The Lyons Den column of the New York Post, March 18, 1941, said “Don Komisarow, the cartoonist, and Artie Shaw, the bandleader, have created a cartoon strip about an orchestra leader. The syndicates now are bidding for it.”
In 1943 Komisarow produced the Book-of-the-Month’s Thirty Seconds Over Tokyo adaptation for King Features. The strips were collected in a comic book, American Library #1. Around this time he was an inker at the Will Eisner Studio.
Manhattan, New York City directories for 1942 and 1943 said Komisarow’s address was 336 West End Avenue.
The New York, New York, Marriage License Index, at Ancestry.com, said Komisarow and Julia Schefman obtained a marriage license on April 23, 1943 in Manhattan.
Komisarow was a contract bridge player.
According to the 1945 Manhattan, New York City directory, Komisarow had a studio at 11 West 42nd Street and resided at 300 West 72nd Street. Also living with him was his brother, Ralph, a commercial artist with lettering experience in comic books. A post at Today’s Inspiration said Komisarow and Lou Fine had a partnership producing advertising comics. In 1946 Komisarow and Fine used the pen name, Donlou, on the Thropp Family comics for Liberty Magazine.
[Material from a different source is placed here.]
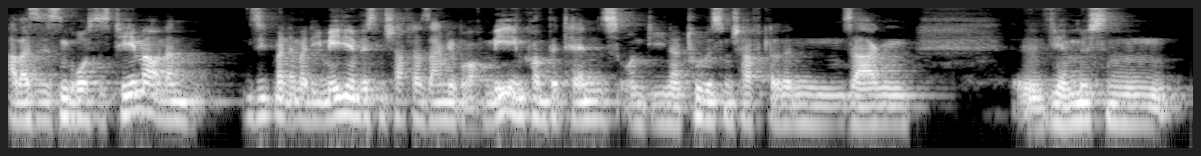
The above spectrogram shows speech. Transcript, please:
aber es ist ein großes Thema und dann sieht man immer die Medienwissenschaftler sagen, wir brauchen Medienkompetenz und die Naturwissenschaftlerinnen sagen, äh, wir müssen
A 1956 issue of Art Direction published an article about self-employed artists having to pay business taxes in New York state and said in part:
The New York State Tax Commission has handed down a decision holding that Don and Ralph Komisarow, commercial artists operating as a partnership, were not liable for the Unincorporated Business Tax. The Commissioners found that they were engaged in the practice of a profession and not conducting a business. Efforts on the part of artists in New York state to win professional status recognition have previously been unsuccessful.Komisarow contributed to Boys’ Life, June 1959 and March 1960.
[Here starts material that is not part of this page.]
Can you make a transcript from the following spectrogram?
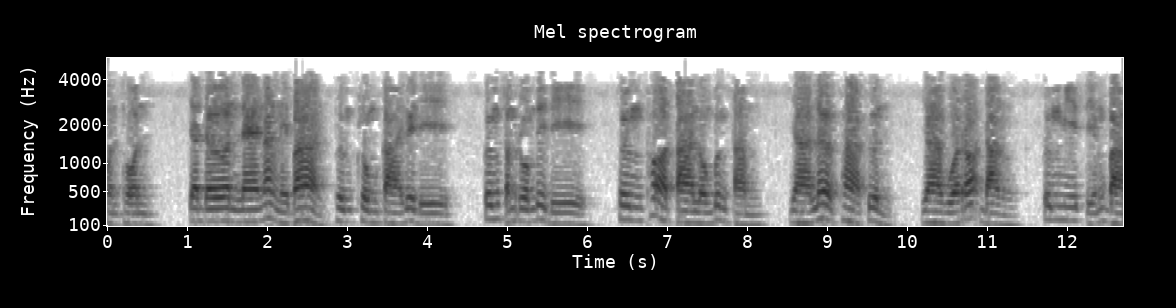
มณฑลจะเดินแลนั่งในบ้าน พึงคลุมกายด้วยดี พึงสำรวมด้วยดี พึงทอดตาลงเบื้องต่ำอย่าเลิกผ้าขึ้น อย่าหัวเราะดัง พึงมีเสียงเบา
The Editor & Publisher, October 10, 1959, reported the new television newspaper magazine supplement.
TV Channels, a four-color, rotogravure weekly magazine to be carried by selected newspapers on an exclusive market area basis, will be issued for the first time next June 1.Komisarow had listings in the 1960 and 1964 Who’s Who in Commercial Art and Photography: A Guide to Artists, Photographers, Agents and Studios in the Graphics Field.
… Donald Komisarow, the publisher, was for nearly 14 years with Hearst Newspapers and also served with INS, the Chicago Tribune, Chicago Daily News, Miami (Fla.) Herald and United Features Syndicate. Since 1944, he has had his own office, specializing in comic advertising for ad agencies.
… Headquarters is at 11 W. 42nd St., New York.
In 1968 Komisarow illustrated Albert Miller’s Captain Whopper. Books in Print Supplement, Volume 2 (1977) published a description of the book, “A salty old sea captain runs a taut ship on a parkbench where a young and ever-growing crew sail the rollicking seas of the imagination with him.” Later in 1968, More Captain Whopper Tales was published with art by Komisarow.
The New York Times, November 25, 1979, reported the engagement of Ellen Robin Kaufer to Komisarow’s son, Joel Harris. The Times said Joel, “an alumnus of Indiana University, is with HDC Publications, New York trade magazine publishers. His father, a partner in HDC, was formerly a cartoonist for King Features.” Komisarow was a Beechhurst, Queens, New York resident.
Komisarow passed away on March 14, 2000, in New York. The Social Security Death Index said his last residence was Long Beach, New York. He was laid to rest at Mount Ararat Cemetery.
Labels: Ink-Slinger Profiles